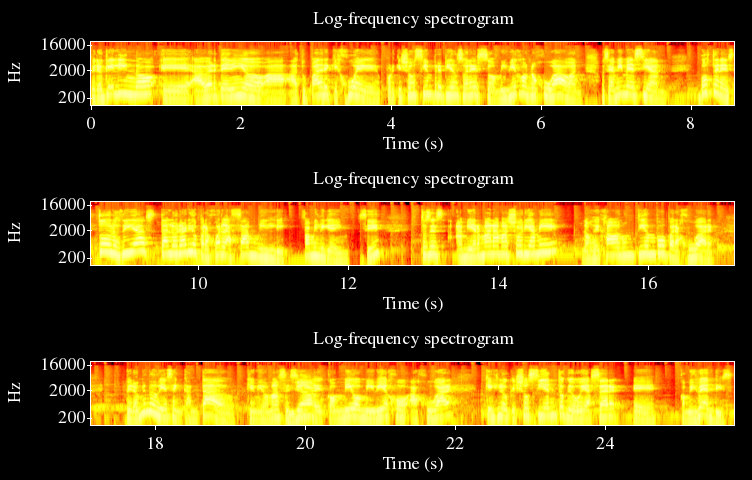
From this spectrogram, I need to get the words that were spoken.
Pero qué lindo eh, haber tenido a, tu padre que juegue, porque yo siempre pienso en eso. Mis viejos no jugaban. O sea, a mí me decían, vos tenés todos los días tal horario para jugar la Family, Family Game, ¿sí? Entonces, a mi hermana mayor y a mí nos dejaban un tiempo para jugar. Pero a mí me hubiese encantado que mi mamá se siente conmigo, mi viejo, a jugar, que es lo que yo siento que voy a hacer eh, con mis bendis.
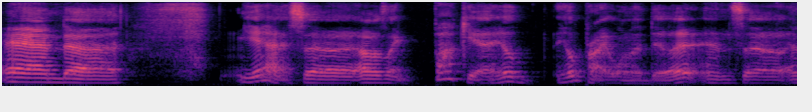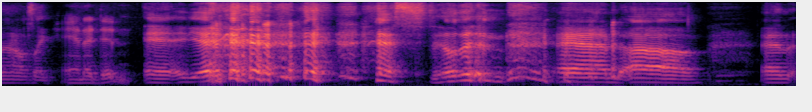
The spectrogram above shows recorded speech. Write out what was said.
and uh, yeah, so I was like, fuck yeah, he'll he'll probably want to do it. And so and then I was like, And I didn't. and yeah, I still didn't. And um, and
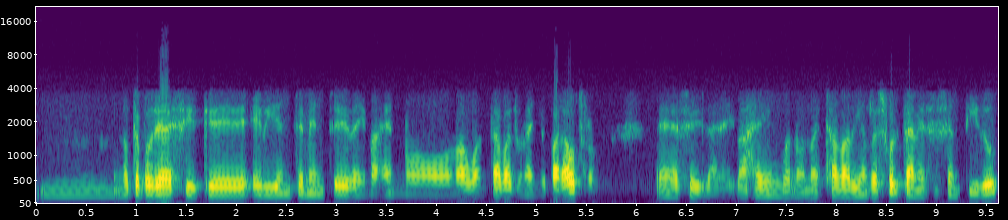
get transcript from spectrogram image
mm, no te podría decir que evidentemente la imagen no, aguantaba de un año para otro. Es decir, la imagen, bueno, no estaba bien resuelta en ese sentido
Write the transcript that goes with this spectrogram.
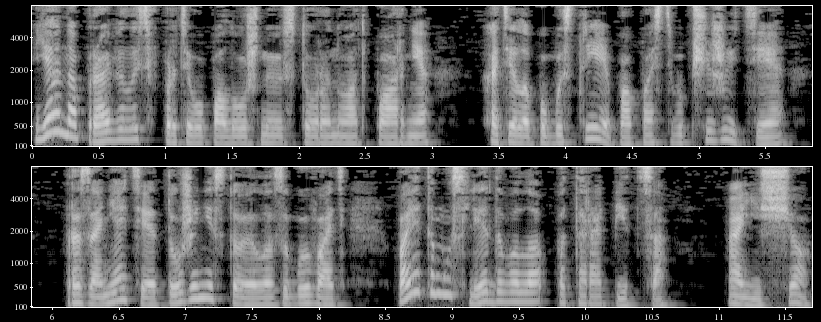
я направилась в противоположную сторону от парня — Хотела побыстрее попасть в общежитие. Про занятия тоже не стоило забывать, поэтому следовало поторопиться. А еще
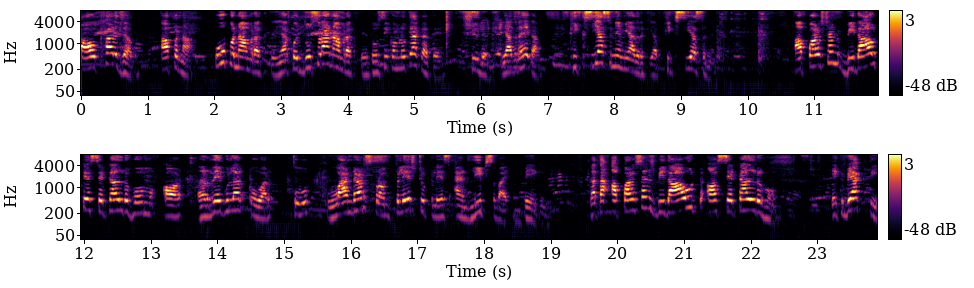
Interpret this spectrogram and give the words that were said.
ऑथर जब, अपना उप नाम रखते हैं या कोई दूसरा नाम रखते हैं तो उसी को हम लोग क्या कहते हैं? स्टूडेंट याद रहेगा? फिक्सियस नेम याद रखिएगा। Fictitious name a person without a settled home और regular over who wanders from place to place and lives by begging कहता a person without a settled home एक व्यक्ति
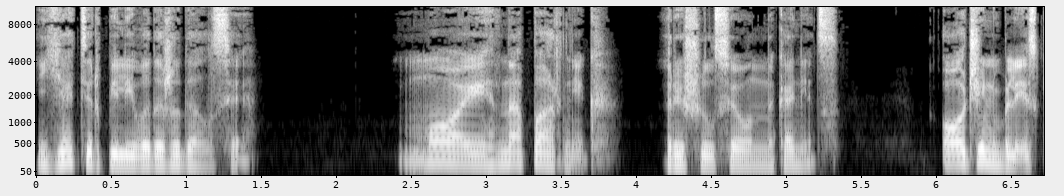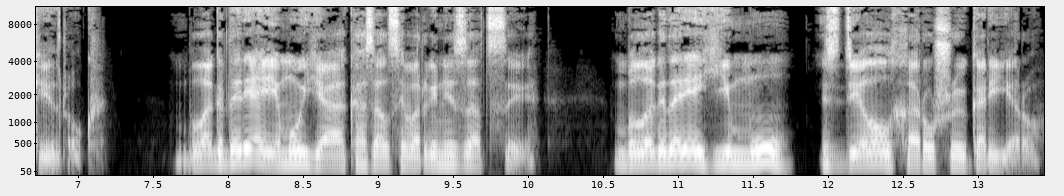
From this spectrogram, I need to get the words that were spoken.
Я терпеливо дожидался. «Мой напарник», — решился он наконец. «Очень близкий друг. Благодаря ему я оказался в организации. Благодаря ему сделал хорошую карьеру».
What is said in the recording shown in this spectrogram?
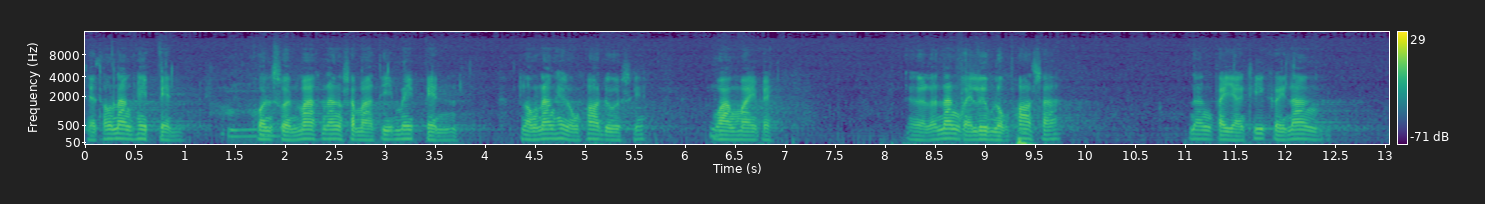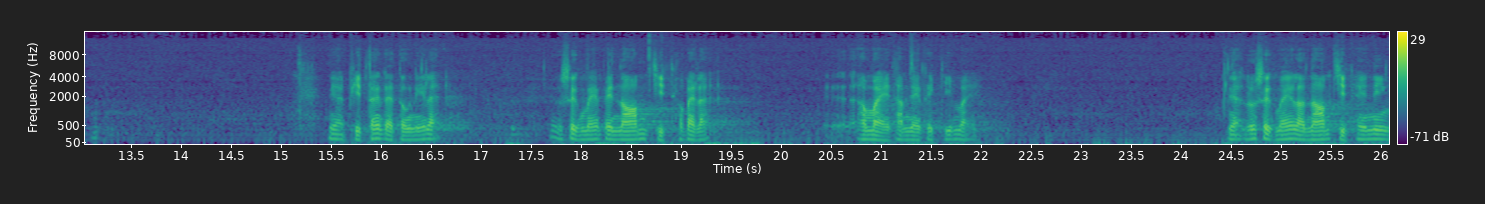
แต่ต้องนั่งให้เป็น คนส่วนมากนั่งสมาธิไม่เป็น ลองนั่งให้หลวงพ่อดูสิวางไม้ไปเออแล้วนั่งไปลืมหลวงพ่อซะ นั่งไปอย่างที่เคยนั่ง เนี่ยผิดตั้งแต่ตรงนี้แหละ รู้สึกไหมไปน้อมจิตเข้าไปแล้วเอาใหม่ทำอย่างตะกี้ใหม่ เนี่ยรู้สึกไหมเราน้อมจิตให้นิ่ง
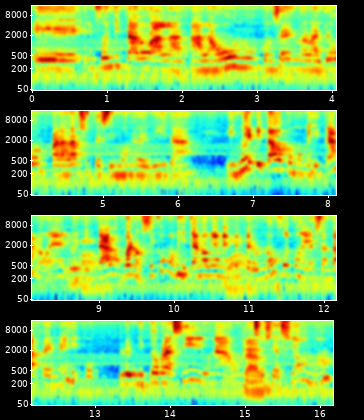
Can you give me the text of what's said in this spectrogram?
Eh, fue invitado a la, a la, ONU con sede en Nueva York para dar su testimonio de vida. Y no invitado como mexicano, ¿eh? lo invitaron, bueno, sí como mexicano obviamente, pero no fue con el estandarte de México. Lo invitó Brasil, una, una asociación ¿no?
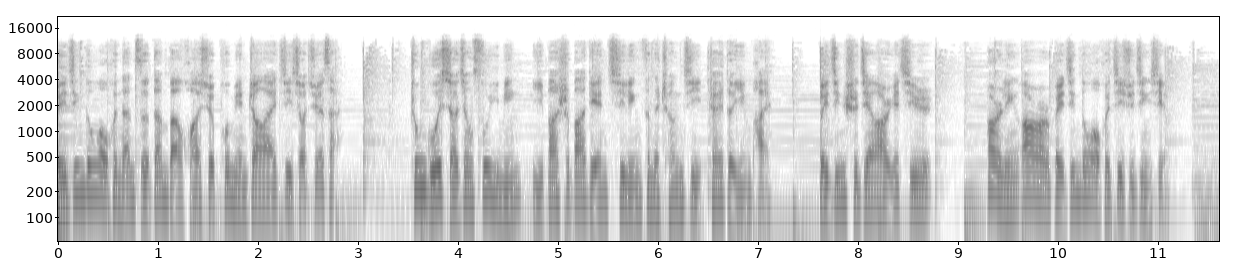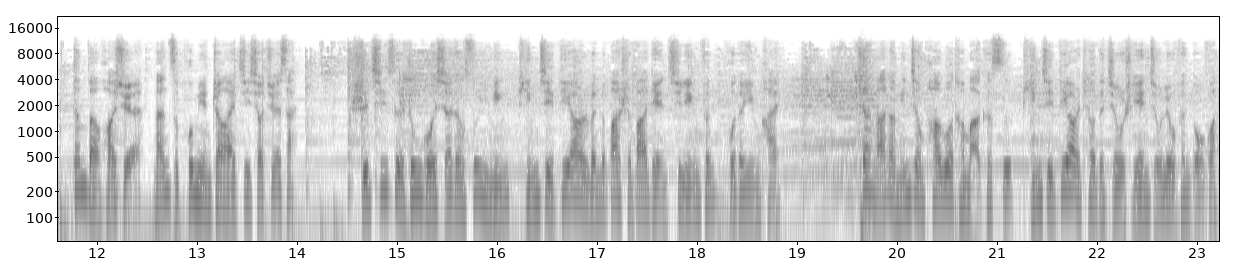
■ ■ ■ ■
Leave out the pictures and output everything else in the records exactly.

From this spectrogram, I need to get the words that were spoken.
Pero qué lindo eh, haber tenido a, tu padre que juegue, porque yo siempre pienso en eso. Mis viejos no jugaban. O sea, a mí me decían, vos tenés todos los días tal horario para jugar la Family, Family Game, ¿sí? Entonces, a mi hermana mayor y a mí nos dejaban un tiempo para jugar. Pero a mí me hubiese encantado que mi mamá se siente conmigo, mi viejo, a jugar, que es lo que yo siento que voy a hacer eh, con mis bendis.
The spectrogram above shows recorded speech. Write out what was said.
and uh, yeah, so I was like, fuck yeah, he'll he'll probably want to do it. And so and then I was like, And I didn't. and yeah, I still didn't. And um, and
get transcript from spectrogram image
mm, no te podría decir que evidentemente la imagen no, aguantaba de un año para otro. Es decir, la imagen, bueno, no estaba bien resuelta en ese sentido
Write the transcript that goes with this spectrogram.
я направилась в противоположную сторону от парня — Хотела побыстрее попасть в общежитие. Про занятия тоже не стоило забывать, поэтому следовало поторопиться. А еще
Interpret this spectrogram and give the words that were said.
ऑथर जब, अपना उप नाम रखते हैं या कोई दूसरा नाम रखते हैं तो उसी को हम लोग क्या कहते हैं? स्टूडेंट याद रहेगा? फिक्सियस नेम याद रखिएगा। Fictitious name a person without a settled home और regular over who wanders from place to place and lives by begging कहता a person without a settled home एक व्यक्ति
From this spectrogram, I need to get the words that were spoken.
Я терпеливо дожидался. «Мой напарник», — решился он наконец. «Очень близкий друг. Благодаря ему я оказался в организации. Благодаря ему сделал хорошую карьеру».
What is said in the recording shown in this spectrogram?
แต่ต้องนั่งให้เป็น คนส่วนมากนั่งสมาธิไม่เป็น ลองนั่งให้หลวงพ่อดูสิวางไม้ไปเออแล้วนั่งไปลืมหลวงพ่อซะ นั่งไปอย่างที่เคยนั่ง เนี่ยผิดตั้งแต่ตรงนี้แหละ รู้สึกไหมไปน้อมจิตเข้าไปแล้วเอาใหม่ทำอย่างตะกี้ใหม่ เนี่ยรู้สึกไหมเราน้อมจิตให้นิ่ง
Can you give me the text of what's said in this spectrogram?
Eh, fue invitado a la, a la, ONU con sede en Nueva York para dar su testimonio de vida. Y no invitado como mexicano, ¿eh? lo invitaron, bueno, sí como mexicano obviamente, pero no fue con el estandarte de México. Lo invitó Brasil, una, una asociación ¿no?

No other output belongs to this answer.